Classic, dreamy, black-and-white pictures, taken on distant islets, on rocks long since worn and softened by the movements of ice age glaciers. Islands that have become the very essence of innocence, leisure, Swedish-ness, voluntary solitude, and summer holiday freckles.
We are honoured to be presenting our second exhibition featuring one of the finest photo artists in the world: Mikael Jansson. The last time, which was almost exactly a year ago, we showed his acclaimed series Speed of Life, in which he depicted another kind of life form at intrusively close range: hybrid beings caught between existence as monstrous speed capsules and as ordinary mortals. Formula 1 drivers spend their lives blazing around at 300 km/h inside high-tech, steel shells.

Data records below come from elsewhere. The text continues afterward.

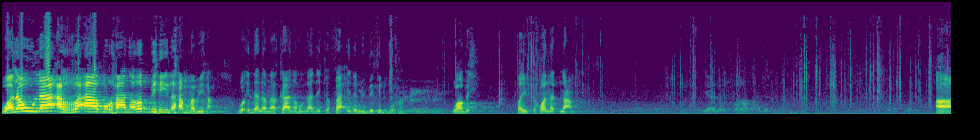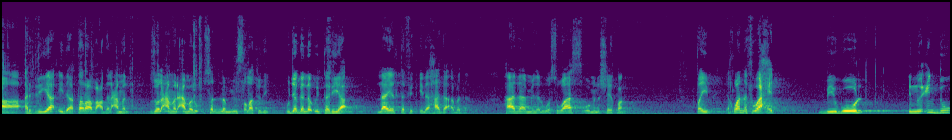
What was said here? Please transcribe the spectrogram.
ولولا أن رأى برهان ربه لهم بها. وإلا لما كان هنالك فائدة من ذكر البرهان. واضح؟ طيب إخواننا نعم. آه الرياء إذا ترى بعد العمل. زول عمل عمله سلم من صلاته دي. وجاء قال له أنت رياء لا يلتفت إلى هذا أبدا. هذا من الوسواس ومن الشيطان. طيب إخواننا في واحد بيقول إنه عنده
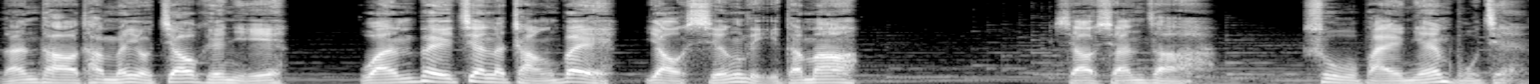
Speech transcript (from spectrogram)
难道他没有教给你，晚辈见了长辈要行礼的吗？小玄子，数百年不见，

This is the most expensive and masculine of all sports, and he portrays it in shiny signal colours in artificial environments.
Daria in the Archipelago is the absolute opposite of this: classic, dreamy, black-and-white pictures, taken on distant islets, on rocks long since worn and softened by the movements of ice age glaciers. Islands that have become the very essence of innocence, leisure, Swedishness, voluntary solitude, and summer holiday freckles.
With this series, Mikael Jansson further reinforces his unique position, not just as a master of his own genre, fashion photography–no, here, he takes another step into the cultural mythology in which the finest of all Swedish storytellers and lyricists are represented. The company he is joining has members like Evert Taube, August Strindberg, and Ingmar Bergman. While these comparisons are far from modest, they are nonetheless incontrovertibly appropriate. The main addition one might make is that Mikael Jansson is able, rather than objectifying and fixating on the oppositions of male and female, model and artist, or human and nature, to erase these boundaries, and thus achieve a unique sense of intimacy and a timeless, alluring mystique. It ought to be no surprise to anybody that Daria in the Archipelago is destined to be counted among the mainstream canon of Swedish nature romanticism.